in New York believes he has nothing for which to
I have a dream that one day on the red hills of Georgia
the sons of former slaves
and the sons of former slave owners
will be able to sit down together at the table of
I have a dream that my four little children
will one day live in a nation
where they will not be judged by the color of their skin
but by the content of their character.
I have a dream today. […]
And when this happens, […] we will be able
to speed up that day when all of God's children,
black men and white men, […]
Protestants and Catholics,
will be able to join hands and sing in the words
of the old negro spiritual,
Free at last, free at last.
Thank God Almighty, we are free at last.”
same voting right for citizens of the United States regardless of their color, race and previous condition of servitude.
Segregation that occurs without
state authority, usually on the basis of
(Black`s Law Dictionary)
The Black Codes were laws passed on the state
and local level in the United States to restrict the
civil rights and civil liberties of black people,
particularly former slaves in former Confederate

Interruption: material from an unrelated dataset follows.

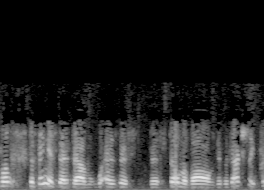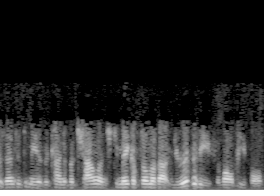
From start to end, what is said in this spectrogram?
Well, the thing is that uh, as this this film evolved, it was actually presented to me as a kind of a challenge to make a film about Euripides of all people,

(e.g. Ohio 1804, Indiana 1851)
The Black Codes were repealed by the
(„Jump Jim Crow“).
In a bid to stop black Americans from being equal, the southern states passed a series of laws known as Jim Crow laws which discriminated against blacks.
The Jim Crow laws
separated people of color
- jobs, and
They required black and white people to use separate water fountains, restaurants,public libraries, buses.
the case was disputed in front of the Supreme Court of the United States.
The judge said that the spatial separation between white and black would be matter of fact and did not offend against the 14th Amendment, as long as the dispositions were equal.
This decision became the legal basis for the legitimation of the Jim Crow laws, which already existed.
Segregation of students in
public schools violates the
Equal Protection Clause of
the Fourteenth Amendment, because separate facilities are
This case overturned the
legal doctrine of "separate
but equal“ declaring the
establishment of separate
public schools for black and
white students inherently
Some of the different forms of civil disobedience
The success and influence of the
Montgomery Bus Boycott
also led to Martin Luther King Jr. being one of the top leaders of the Civil Rights Movement, too.
(Black’s Law Dictionary, p. 64)
or specialprograms directed at redressing wrongs
To what extent?
somebody who feels unfairly treated
Regents of the University of California
v. Bakke, 438 U.S. 265 (1978)
“[…] group that is different in some respect […]
from the majority and that is […] treated differently as a result; […]
It may also be applied to a group that has been traditionally discriminated against
or socially suppressed, even if its members are in the numerical majority in an area.”
(Black’s Law Dictionary, p. 1017)
“1. The effect of a law or established practice that confers privileges on a certain class or that denies privileges to a certain class because of race, age, sex, nationality, religion, or handicap. [...]
“2. Differential treatment; esp., a failure to treat all persons equally when no reasonable distinction can be found between those favored and those not favored.”
(Black’s Law Dictionary, p. 500)
Which definition should be followed?
How to “prove” discrimination, especially historical discrimination?
Does preference of minorities
lead to discrimination against the majority?
differentiation between cases necessary
affirmative action discriminates and is
situations where conditions are not equal
due to past discrimination
e.g. minority quota in college admissions
(Regents of the University of California
v. Bakke, 438 U.S. 265 (1978))
e.g. employment policies that actively
Minority Business Enterprises (MBEs)
(City of Richmont v. J.A. Croson Co., 488 U.S. 469, 1989; Adarand Constructors, Inc. v. Pena, 515 U.S. 200, 1995)
Taxman v. Board of Education, 91 F.3d 1547 (3rd Cir. 1996)